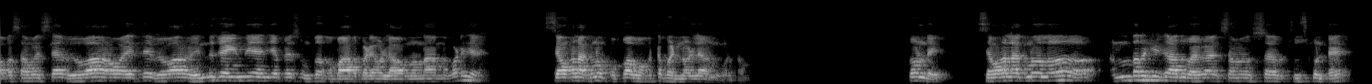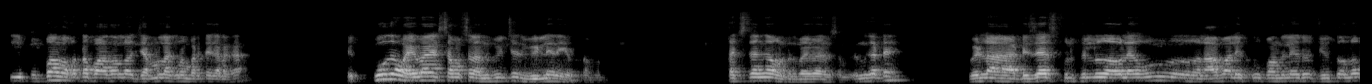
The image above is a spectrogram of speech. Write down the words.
ఒక సమస్య వివాహం అయితే వివాహం ఎందుకు అయింది అని చెప్పేసి ఇంకొక బాధపడే వాళ్ళు ఎవరు ఉన్నారని కూడా సింహలగ్నం పుబ్బ ఒకటి పడిన వాళ్ళే అనుకుంటాం. చూడండి సింహలగ్నంలో అందరికీ కాదు వైవాహిక సమస్య చూసుకుంటే ఈ పుబ్బ ఒకట పాదంలో జన్మలగ్నం పడితే కనుక ఎక్కువగా వైవాహిక సమస్యలు అనిపించేది వీళ్ళేనే చెప్తాము ఖచ్చితంగా ఉంటుంది వైవాహిక సమస్య. ఎందుకంటే వీళ్ళ డిజైర్స్ ఫుల్ఫిల్ అవ్వలేవు లాభాలు ఎక్కువ పొందలేరు జీవితంలో.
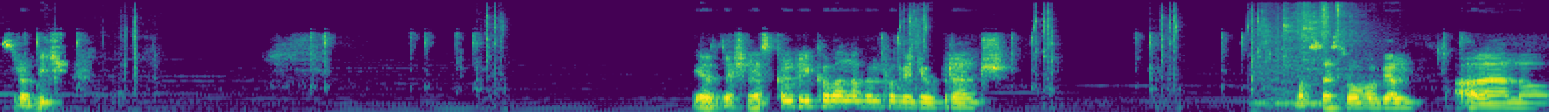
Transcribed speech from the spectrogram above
zrobić. Jest dość nieskomplikowana, bym powiedział wręcz. Mocne słowo wiem, ale no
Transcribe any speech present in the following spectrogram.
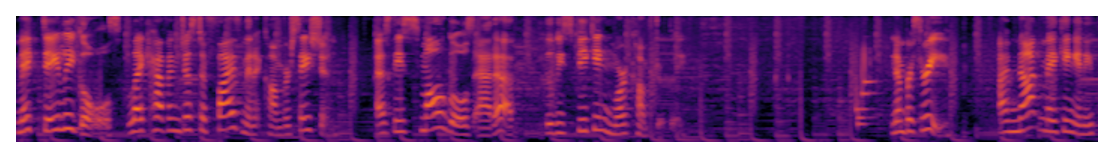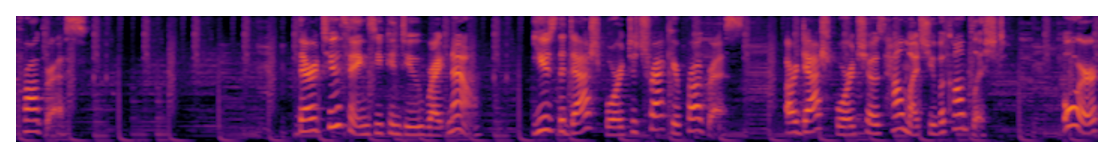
Make daily goals, like having just a five minute conversation. As these small goals add up, you'll be speaking more comfortably. Number three, I'm not making any progress. There are two things you can do right now. Use the dashboard to track your progress. Our dashboard shows how much you've accomplished. Or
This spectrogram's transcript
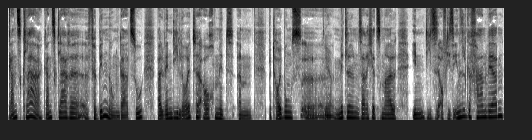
ganz klar, ganz klare äh, Verbindungen dazu, weil wenn die Leute auch mit ähm, Betäubungsmitteln, äh, Ja. Sage ich jetzt mal, in diese, auf diese Insel gefahren werden,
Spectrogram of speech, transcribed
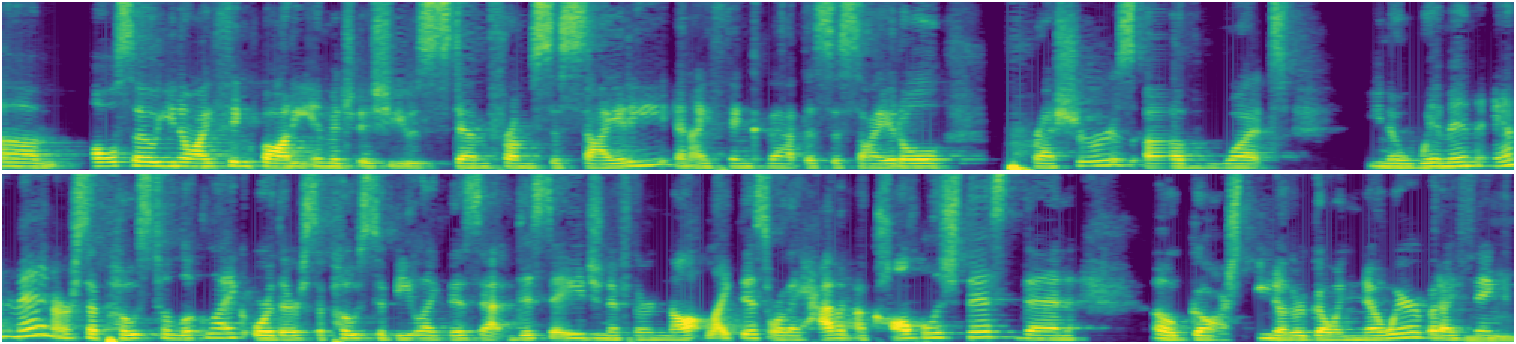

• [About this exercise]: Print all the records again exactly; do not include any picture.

• [Answer for this exercise]:
The image above is a spectrogram of speech. Write down the words.
ఒక సమస్య వివాహం అయితే వివాహం ఎందుకు అయింది అని చెప్పేసి ఇంకొక బాధపడే వాళ్ళు ఎవరు ఉన్నారని కూడా సింహలగ్నం పుబ్బ ఒకటి పడిన వాళ్ళే అనుకుంటాం. చూడండి సింహలగ్నంలో అందరికీ కాదు వైవాహిక సమస్య చూసుకుంటే ఈ పుబ్బ ఒకట పాదంలో జన్మలగ్నం పడితే కనుక ఎక్కువగా వైవాహిక సమస్యలు అనిపించేది వీళ్ళేనే చెప్తాము ఖచ్చితంగా ఉంటుంది వైవాహిక సమస్య. ఎందుకంటే వీళ్ళ డిజైర్స్ ఫుల్ఫిల్ అవ్వలేవు లాభాలు ఎక్కువ పొందలేరు జీవితంలో.
Transcribed speech from the spectrogram above
zrobić. Jest dość nieskomplikowana, bym powiedział wręcz. Mocne słowo wiem, ale no
Transcribe any speech present in the following spectrogram.
Make daily goals, like having just a five minute conversation. As these small goals add up, you'll be speaking more comfortably. Number three, I'm not making any progress. There are two things you can do right now. Use the dashboard to track your progress. Our dashboard shows how much you've accomplished. Or
This spectrogram's transcript
ganz klar, ganz klare äh, Verbindungen dazu, weil wenn die Leute auch mit ähm, Betäubungsmitteln, äh, Ja. Sage ich jetzt mal, in diese, auf diese Insel gefahren werden,
Spectrogram of speech, transcribed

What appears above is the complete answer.